Adrenaline flowing, he raced toward the librarian's desk and told them to call the police. "There's going to be an incident," he warned. Then, without thinking, he stepped outside to see if the man was still there.
"He came at me, and I put 'em up," Wrobel says.The fight, Wrobel admits, was bad. He pounded the man's face; the guy whaled on his chest to the point that his pectoral muscle separated, later requiring surgery. The man bit his leg; Wrobel bit back. Alarmed at the blood streaming from the younger man's face, a growing crowd screamed at Wrobel to stop.
But Wrobel waited until the other man cried uncle. "I quit," the younger man told him, according to Wrobel. "You're the better man."
"Damn right I am," Wrobel responded.
"I punched him one last time and I let him go," he tells Daily RFT. (The younger man, who could not be reached for comment, ended up being taken away in an ambulance.)
"My intent was not to pulverize him but to defend myself," Wrobel says. "Why else would I have told the librarian to call the cops?"
But he admits something may have gotten lost in translation for the other patrons, who witnessed the other man bleeding: "They're all thinking I'm the bad guy."
When the police arrived, they took statements, but both men declined to press charges. (The other guy knew he'd started it, Wrobel believes, and Wrobel thought that getting his ass kicked by an older dude should have been punishment enough for his adversary.) Today, almost two months later, Wrobel says he's not mad at the other man so much as the library.
As library director Charles Pace confirms, the St. Louis County Library chose to ban both men -- for 90 days each.
"I'm furious at them," Wrobel says. "It's the true meaning of 'insult to injury.' You didn't do your job and now you're banning me?"
As Wrobel notes, the library system's strategic plan includes input from patrons. Multiple people listed "lax cell phone policy" as one of the library's weaknesses. Others noted specifically "administration needs to respond to customer's complaints" about cell phone use.
But Pace, the library's director, says this story illustrates less a problem with cell phone use than it does with two men who resorted to violence. (He doesn't want to talk about specifically what happened February 14 -- Wrobel has written two letters which seem to threaten litigation -- but he does agree to speak to the broader issues.)
"We try to deal with cell phones by having quiet areas in the library," he says. "If a customer is disturbed, we ask to them to come tell a staff member, and they'll take it from there. Let the staff address it.
"It's really an unfortunate incident," Pace adds. "But the key thing is that when there are fisticuffs, that puts our staff and other patrons in danger.

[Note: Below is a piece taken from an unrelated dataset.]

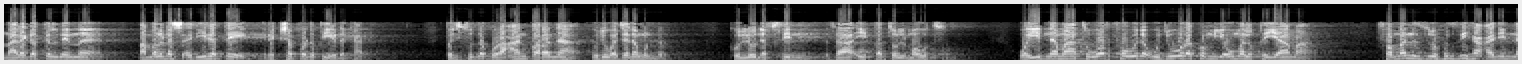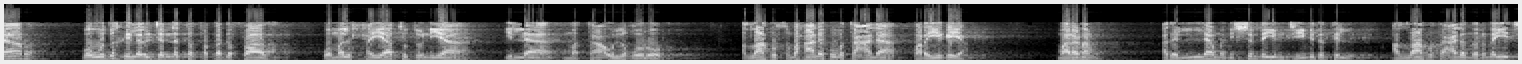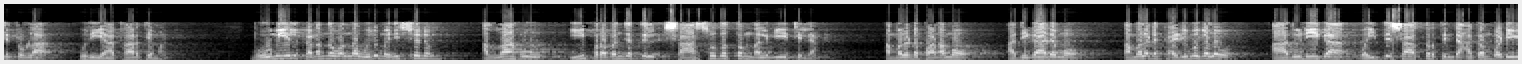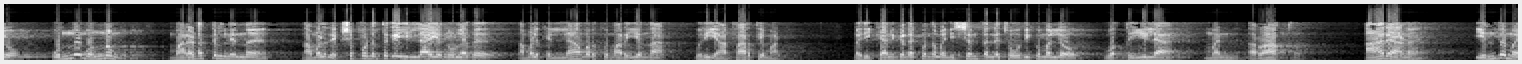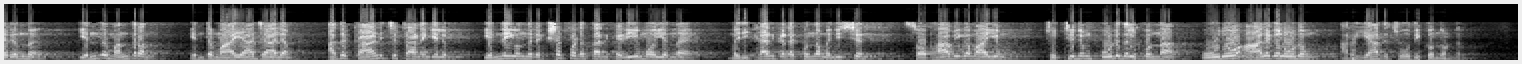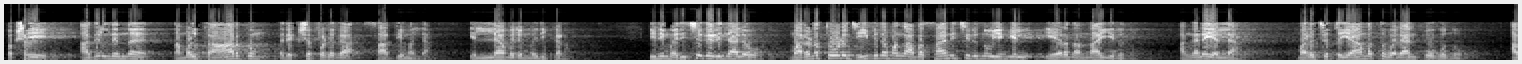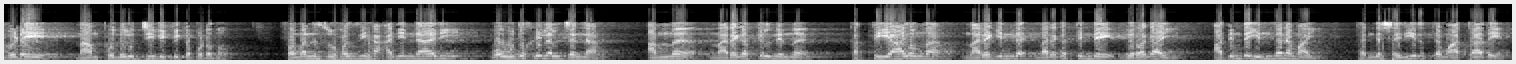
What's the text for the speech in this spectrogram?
നരകത്തിൽ നിന്ന് നമ്മളുടെ ശരീരത്തെ രക്ഷപ്പെടുത്തിയെടുക്കാൻ. പരിശുദ്ധ ഖുർആൻ പറഞ്ഞ ഒരു വചനമുണ്ട്. കുല്ലു നഫ്സിൻ മൗത്ത്. وإنما توفون أجوركم يوم القيامة فمن زحزح عن النار وأدخل الجنة فقد فاز وما الحياة الدنيا ഇല്ല മത്താ ഉൽ ഗുറൂർ അള്ളാഹു സുബാനഹുവല പറയുകയാണ് മരണം അതെല്ലാ മനുഷ്യന്റെയും ജീവിതത്തിൽ അള്ളാഹു താല നിർണയിച്ചിട്ടുള്ള ഒരു യാഥാർത്ഥ്യമാണ് ഭൂമിയിൽ കടന്നു വന്ന ഒരു മനുഷ്യനും അള്ളാഹു ഈ പ്രപഞ്ചത്തിൽ ശാശ്വതത്വം നൽകിയിട്ടില്ല നമ്മളുടെ പണമോ അധികാരമോ നമ്മളുടെ കഴിവുകളോ ആധുനിക വൈദ്യശാസ്ത്രത്തിന്റെ അകമ്പടിയോ ഒന്നുമൊന്നും മരണത്തിൽ നിന്ന് നമ്മൾ രക്ഷപ്പെടുത്തുകയില്ല എന്നുള്ളത് നമ്മൾക്ക് എല്ലാവർക്കും അറിയുന്ന ഒരു യാഥാർത്ഥ്യമാണ്. മരിക്കാൻ കിടക്കുന്ന മനുഷ്യൻ തന്നെ ചോദിക്കുമല്ലോ വക്കീല മൻ റാഖ്? ആരാണ്? എന്ത് മരുന്ന്? എന്ത് മന്ത്രം? എന്ത് മായാജാലം? അത് കാണിച്ചിട്ടാണെങ്കിലും എന്നെയൊന്ന് രക്ഷപ്പെടുത്താൻ കഴിയുമോ എന്ന് മരിക്കാൻ കിടക്കുന്ന മനുഷ്യൻ സ്വാഭാവികമായും ചുറ്റിനും കൂടി നിൽക്കുന്ന ഓരോ ആളുകളോടും അറിയാതെ ചോദിക്കുന്നുണ്ട്. പക്ഷേ അതിൽ നിന്ന് നമ്മൾക്ക് ആർക്കും രക്ഷപ്പെടുക സാധ്യമല്ല. എല്ലാവരും മരിക്കണം. ഇനി മരിച്ചു കഴിഞ്ഞാലോ മരണത്തോടെ ജീവിതം അങ്ങ് അവസാനിച്ചിരുന്നു എങ്കിൽ ഏറെ നന്നായിരുന്നു. അങ്ങനെയല്ല മറിച്ച് തയ്യാമത്ത് വരാൻ പോകുന്നു. അവിടെ നാം പുനരുജ്ജീവിപ്പിക്കപ്പെടുന്നു. ഫമൻ സുഹസിഹ അനിന്നാരി ജന്ന. അന്ന് നരകത്തിൽ നിന്ന് കത്തിയാളുന്ന നരകിന്റെ നരകത്തിന്റെ വിറകായി അതിന്റെ ഇന്ധനമായി തന്റെ ശരീരത്തെ മാറ്റാതെ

There are other opportunities to resolve a situation short of that."
Wrobel confirms that he's talking to the ACLU; as a legal studies student, he believes that precedent holds that libraries may not ban people without clearly stated policy violations. He's confident that he violated no policy. "What purpose does banning me serve?"
Wrobel also thinks his story should raise awareness about just how great a nuisance cell phones have become.
Since he was banned from the library, he says he's been forced to study on the UMSL campus -- a fifty-minute drive from his home. That's bad enough. Even worse: The very first day he went there to study, he chose an isolated corner in a near-empty building. But not five minutes after he set up shop, a woman strode in and began loudly making dinner reservations on her phone.
"Excuse me, ma'am, I'm trying to study," Wrobel told her.
This time, the woman did not give him the finger or threaten to kick his ass. She turned on her heel and stomped out.
She did not, he notes, hang up her phone.
For the record, while there's no video of the incident the Tesson Ferry library branch, we like to think it went down something like this.